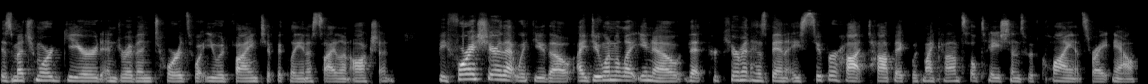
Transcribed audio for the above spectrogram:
is much more geared and driven towards what you would find typically in a silent auction. Before I share that with you, though, I do want to let you know that procurement has been a super hot topic with my consultations with clients right now.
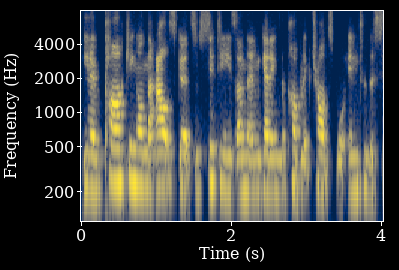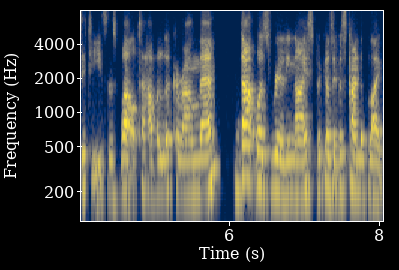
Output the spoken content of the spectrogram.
you know, parking on the outskirts of cities and then getting the public transport into the cities as well to have a look around them. That was really nice because it was kind of like,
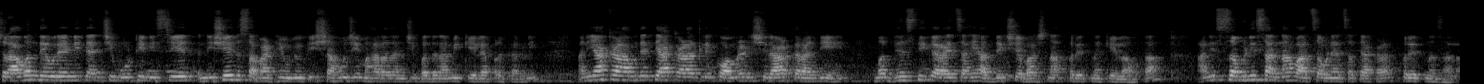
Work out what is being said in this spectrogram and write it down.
श्रावण देवरेंनी त्यांची मोठी निषेध निषेध सभा ठेवली होती शाहूजी महाराजांची बदनामी केल्या प्रकरणी. आणि या काळामध्ये त्या काळातले कॉम्रेड शिराळकरांनी मध्यस्थी करायचाही अध्यक्ष भाषणात प्रयत्न केला होता आणि सबणीसांना वाचवण्याचा त्या काळात प्रयत्न झाला.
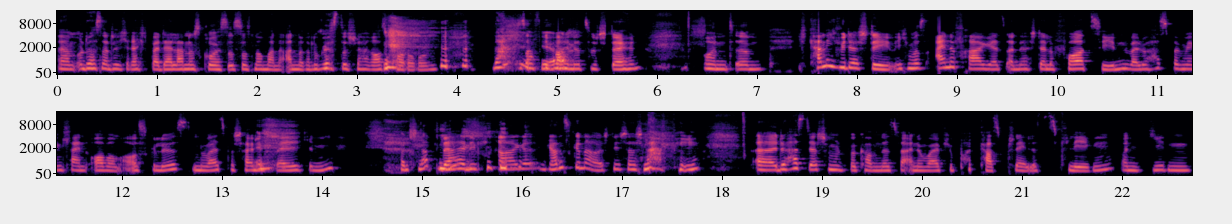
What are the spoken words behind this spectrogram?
Ähm, und du hast natürlich recht, bei der Landesgröße ist das nochmal eine andere logistische Herausforderung, das auf die ja. Beine zu stellen. Und ähm, ich kann nicht widerstehen. Ich muss eine Frage jetzt an der Stelle vorziehen, weil du hast bei mir einen kleinen Ohrwurm ausgelöst und du weißt wahrscheinlich welchen. Von Schnappi. Daher die Frage, ganz genau, Schnischer Schnappi. Äh, du hast ja schon mitbekommen, dass wir eine YFU Podcast Playlist pflegen und jeden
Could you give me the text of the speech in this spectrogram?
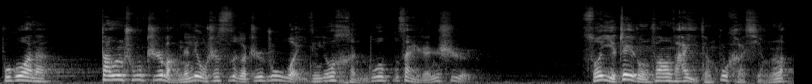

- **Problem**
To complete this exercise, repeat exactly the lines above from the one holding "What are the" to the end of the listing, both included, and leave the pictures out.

- **Exercise output**
What are the spoken words behind this spectrogram?
Ähm, und du hast natürlich recht, bei der Landesgröße ist das nochmal eine andere logistische Herausforderung, das auf die ja. Beine zu stellen. Und ähm, ich kann nicht widerstehen. Ich muss eine Frage jetzt an der Stelle vorziehen, weil du hast bei mir einen kleinen Ohrwurm ausgelöst und du weißt wahrscheinlich welchen. Von Schnappi. Daher die Frage, ganz genau, Schnischer Schnappi. Äh, du hast ja schon mitbekommen, dass wir eine YFU Podcast Playlist pflegen und jeden
Could you give me the text of the speech in this spectrogram?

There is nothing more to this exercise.